Every morning at Crete Middle School, school psychologist Katie Bevins walks the commons area and visits with students utilizing the space to eat breakfast, chat with friends, or study a bit more before classes begin.
These interactions play a crucial role for Bevins in building trust and relationships with them, because like all school psychologists, she will be one of the first called on to help if a student is struggling with mental or behavioral health or facing a crisis.
“Kids are themselves at school, and I think we get a unique view of what kids are facing,” said Bevins, an alumna of the University of Nebraska–Lincoln’s school psychology program. “A lot of kids who need help end up getting it in a school setting, because they’re here, and we can provide some of those services. School psychologists have a unique perspective and training on how to support kids in the school environment — in both learning and mental and behavioral health.”
School psychologists play many roles, and their training reflects that, said Catelyn Kenney, who works at Lincoln Public Schools and is also a Husker alumna.
“We’re often the only one in the building with expertise in managing behavior, understanding classroom climates, understanding interventions for behavior and academics,” Kenney, a school psychologist, said. “We have expertise to work with individual students, but we’re also able to take a step back and be experts in data analysis to evaluate systems and form best practices.”
Despite their importance, which was magnified by the COVID-19 pandemic, school psychologists are in short supply. In Nebraska, and across the United States, many positions consistently go unfilled, leaving a segment of students underserved. In Nebraska, more than 47,000 children have been diagnosed with behavioral or mental health conditions, according to the 2020 Kids Count in Nebraska report, and these students often rely on support from school psychologists.
“Approximately 20 to 22% of children and adolescents have one or more mental health disorders recognized by the American Psychiatric Association. Community providers — hospitals and clinics — are meeting the needs of only about a fourth of those, so the majority of children with mental health needs are receiving services through schools,” said Beth Doll, professor of school psychology and director of the Nebraska Internship Consortium in Professional Psychology. “For the past 25 years or so, schools have been the primary provider of mental health services, so it’s critically important that we have people in schools that understand the mental health needs of students.”
The University of Nebraska–Lincoln’s School Psychology program continually helps address these shortages for Nebraska and beyond through its practice-centered curriculum that provides three-year and six-year training programs for educational specialist and doctoral degrees, respectively. Considered one of the best training programs in the United States, Nebraska’s school psychology program is accredited by both the American Psychological Association and the National Association of School Psychologists, and typically graduates about 10 students each year.
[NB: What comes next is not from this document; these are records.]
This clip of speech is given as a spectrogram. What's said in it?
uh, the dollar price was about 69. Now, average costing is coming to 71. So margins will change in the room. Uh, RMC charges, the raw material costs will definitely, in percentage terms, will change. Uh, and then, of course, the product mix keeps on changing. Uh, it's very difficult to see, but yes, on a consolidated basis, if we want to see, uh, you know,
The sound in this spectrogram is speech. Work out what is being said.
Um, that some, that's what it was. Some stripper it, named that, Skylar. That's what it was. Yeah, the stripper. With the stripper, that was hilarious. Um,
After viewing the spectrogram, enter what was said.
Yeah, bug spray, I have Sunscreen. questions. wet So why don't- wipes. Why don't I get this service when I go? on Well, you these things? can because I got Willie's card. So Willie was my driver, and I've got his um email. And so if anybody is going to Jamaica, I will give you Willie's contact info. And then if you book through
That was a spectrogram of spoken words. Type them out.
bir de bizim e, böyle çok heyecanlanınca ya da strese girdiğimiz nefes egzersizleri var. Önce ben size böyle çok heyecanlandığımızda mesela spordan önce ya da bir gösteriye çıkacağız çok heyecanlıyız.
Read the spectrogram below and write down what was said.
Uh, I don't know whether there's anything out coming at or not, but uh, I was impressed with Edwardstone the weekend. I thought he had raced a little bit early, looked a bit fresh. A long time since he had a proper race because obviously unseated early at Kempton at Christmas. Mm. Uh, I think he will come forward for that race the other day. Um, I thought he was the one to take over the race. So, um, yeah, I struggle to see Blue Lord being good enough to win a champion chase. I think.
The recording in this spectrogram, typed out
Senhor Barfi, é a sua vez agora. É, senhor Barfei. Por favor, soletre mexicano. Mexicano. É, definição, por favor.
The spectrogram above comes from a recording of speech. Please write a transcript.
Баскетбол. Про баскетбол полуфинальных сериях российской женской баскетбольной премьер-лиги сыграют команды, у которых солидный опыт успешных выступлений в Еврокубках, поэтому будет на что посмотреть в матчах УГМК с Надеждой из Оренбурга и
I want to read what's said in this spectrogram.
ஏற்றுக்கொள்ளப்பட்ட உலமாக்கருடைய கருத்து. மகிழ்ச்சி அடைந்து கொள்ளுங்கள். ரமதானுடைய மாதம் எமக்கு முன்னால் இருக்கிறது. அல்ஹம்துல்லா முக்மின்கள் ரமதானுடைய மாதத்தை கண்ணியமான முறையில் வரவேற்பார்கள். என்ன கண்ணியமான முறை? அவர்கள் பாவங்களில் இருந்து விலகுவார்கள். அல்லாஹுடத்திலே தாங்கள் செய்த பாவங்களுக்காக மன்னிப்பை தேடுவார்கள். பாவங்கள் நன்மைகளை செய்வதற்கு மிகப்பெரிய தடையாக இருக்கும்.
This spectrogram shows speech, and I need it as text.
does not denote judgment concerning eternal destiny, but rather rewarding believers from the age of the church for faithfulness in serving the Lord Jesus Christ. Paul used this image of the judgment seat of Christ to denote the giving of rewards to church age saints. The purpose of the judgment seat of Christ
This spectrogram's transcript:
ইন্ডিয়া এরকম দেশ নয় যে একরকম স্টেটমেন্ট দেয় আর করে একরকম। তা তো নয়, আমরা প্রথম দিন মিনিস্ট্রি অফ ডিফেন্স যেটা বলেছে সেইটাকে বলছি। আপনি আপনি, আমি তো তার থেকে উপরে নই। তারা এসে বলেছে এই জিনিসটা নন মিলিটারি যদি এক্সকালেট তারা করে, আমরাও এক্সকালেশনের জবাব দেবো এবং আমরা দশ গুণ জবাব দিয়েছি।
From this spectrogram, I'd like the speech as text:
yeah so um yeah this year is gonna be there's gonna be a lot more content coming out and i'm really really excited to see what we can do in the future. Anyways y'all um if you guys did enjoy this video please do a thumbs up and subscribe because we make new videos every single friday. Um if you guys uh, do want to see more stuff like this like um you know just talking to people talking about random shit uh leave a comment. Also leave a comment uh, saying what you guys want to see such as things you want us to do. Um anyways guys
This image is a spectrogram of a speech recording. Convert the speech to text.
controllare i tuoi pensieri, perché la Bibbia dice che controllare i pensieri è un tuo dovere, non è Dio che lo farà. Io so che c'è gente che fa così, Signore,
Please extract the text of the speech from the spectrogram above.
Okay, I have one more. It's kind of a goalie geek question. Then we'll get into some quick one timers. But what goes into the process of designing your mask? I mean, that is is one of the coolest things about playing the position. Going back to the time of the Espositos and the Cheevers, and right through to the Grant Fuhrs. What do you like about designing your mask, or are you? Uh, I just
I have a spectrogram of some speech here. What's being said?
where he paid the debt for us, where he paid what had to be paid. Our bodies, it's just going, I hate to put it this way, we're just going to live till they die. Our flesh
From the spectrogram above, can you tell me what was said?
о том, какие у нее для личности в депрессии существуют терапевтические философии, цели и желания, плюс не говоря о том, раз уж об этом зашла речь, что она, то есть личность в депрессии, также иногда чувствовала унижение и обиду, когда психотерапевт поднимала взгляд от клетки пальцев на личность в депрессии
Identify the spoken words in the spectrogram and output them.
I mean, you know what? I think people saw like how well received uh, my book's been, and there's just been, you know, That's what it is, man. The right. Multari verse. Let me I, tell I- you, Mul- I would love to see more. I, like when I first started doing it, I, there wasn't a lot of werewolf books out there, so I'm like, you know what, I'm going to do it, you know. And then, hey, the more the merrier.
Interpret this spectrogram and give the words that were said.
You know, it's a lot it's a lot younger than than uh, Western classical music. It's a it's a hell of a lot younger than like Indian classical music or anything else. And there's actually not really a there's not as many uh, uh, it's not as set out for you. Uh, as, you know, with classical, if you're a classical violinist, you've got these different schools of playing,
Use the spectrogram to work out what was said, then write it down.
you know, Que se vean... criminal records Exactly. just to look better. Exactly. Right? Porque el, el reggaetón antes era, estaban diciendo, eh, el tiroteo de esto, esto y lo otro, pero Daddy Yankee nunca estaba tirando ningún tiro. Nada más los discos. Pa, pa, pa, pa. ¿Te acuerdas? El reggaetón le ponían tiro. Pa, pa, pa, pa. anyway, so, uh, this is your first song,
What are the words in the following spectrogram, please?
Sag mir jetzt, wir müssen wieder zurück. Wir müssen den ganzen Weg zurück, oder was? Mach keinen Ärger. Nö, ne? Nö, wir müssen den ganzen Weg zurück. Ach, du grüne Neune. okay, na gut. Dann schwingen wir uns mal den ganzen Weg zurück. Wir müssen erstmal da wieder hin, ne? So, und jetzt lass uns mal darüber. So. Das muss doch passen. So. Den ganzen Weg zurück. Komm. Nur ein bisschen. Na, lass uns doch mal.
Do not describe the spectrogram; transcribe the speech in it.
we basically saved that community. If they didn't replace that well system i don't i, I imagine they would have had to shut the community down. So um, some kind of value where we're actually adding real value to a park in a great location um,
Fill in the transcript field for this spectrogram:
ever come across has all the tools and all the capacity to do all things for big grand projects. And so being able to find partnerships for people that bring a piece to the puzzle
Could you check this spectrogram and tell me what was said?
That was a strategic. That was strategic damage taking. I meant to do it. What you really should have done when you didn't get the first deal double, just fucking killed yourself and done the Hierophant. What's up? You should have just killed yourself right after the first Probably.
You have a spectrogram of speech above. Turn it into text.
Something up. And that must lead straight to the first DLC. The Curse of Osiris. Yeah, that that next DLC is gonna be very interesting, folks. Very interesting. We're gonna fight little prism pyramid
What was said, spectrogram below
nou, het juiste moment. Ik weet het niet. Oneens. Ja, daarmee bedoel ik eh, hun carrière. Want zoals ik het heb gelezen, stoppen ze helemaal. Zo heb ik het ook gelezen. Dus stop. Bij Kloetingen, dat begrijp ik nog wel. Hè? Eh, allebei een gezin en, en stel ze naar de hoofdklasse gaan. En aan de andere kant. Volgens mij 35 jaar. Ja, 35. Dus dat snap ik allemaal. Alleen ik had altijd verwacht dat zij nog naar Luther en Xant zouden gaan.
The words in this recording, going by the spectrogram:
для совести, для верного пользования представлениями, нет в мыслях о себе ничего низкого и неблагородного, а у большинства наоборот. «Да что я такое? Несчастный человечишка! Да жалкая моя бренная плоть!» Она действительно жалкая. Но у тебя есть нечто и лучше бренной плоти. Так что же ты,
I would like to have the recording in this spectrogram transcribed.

“The School Psychology program at UNL has made a big impact on mental health service delivery in the state of Nebraska,” said Susan Swearer, Willa Cather professor and chair of the Department of Educational Psychology. “The program at Nebraska attracts students from across the United States who come here to study and train, and then often stay.”
In addition to the school psychology program, the university in 1985 established the Nebraska Internship Consortium in Professional Psychology. The consortium is comprised of eight institutions in Nebraska with training opportunities in both in-patient and outpatient settings and offers accredited internships each year to around 40 students enrolled in clinical, counseling and school psychology training programs throughout the United States. It is the largest APA-approved internship training program in the United States.
“An internship has to be accredited nationally for someone to qualify for a license, and the problem we were having nationwide, and certainly in Nebraska, is that there weren’t enough accredited internships available,” Doll said. “One of our faculty established the consortium, which offered internships that were accredited by the American Psychological Association.”
The consortium has been instrumental in bringing mental health professionals to the state. In 2018 and 2019, only 9 to 10% of those who interned with the consortium were native to Nebraska, but 19% and 34%, respectively, stayed and became licensed providers in the state following completion of their degree.
“With the numbers of our graduates from the program and from the consortium who stay, we significantly contribute to the workforce development of mental health professionals in Nebraska,” Swearer said.
Faculty and alumni of the school psychology program are also working with state lawmakers to address the shortage. State Sen. Jen Day, of District 49, sponsored LR213 in 2021, which established an interim study of the mental and behavioral health needs of Nebraska students. The report was completed and submitted to the Legislature in January 2022 by the Nebraska School Psychologists Association, in which faculty and alumni, including Bevins, have leadership positions. The report demonstrated the ongoing — and growing — need for mental health professionals in schools, and laid out ways the state could help through programs such as tuition aid. Day plans on introducing legislation based on the report to address these needs.
Doll and her colleague, Matthew Gormley, assistant professor of school psychology, also are developing and seeking funding for a new project that would help train school psychologists in rural Nebraska.
“The shortage I’m most concerned about is the shortage in our rural communities, because they do have a harder time getting candidates for those positions,” Doll said. “We’re working on a grant and developing ways to make it possible that they can receive the training in school psychology where they are. We want to identify those folks in our rural districts who would love to be a school psychologist, but have not been able to do it without leaving their home or family.”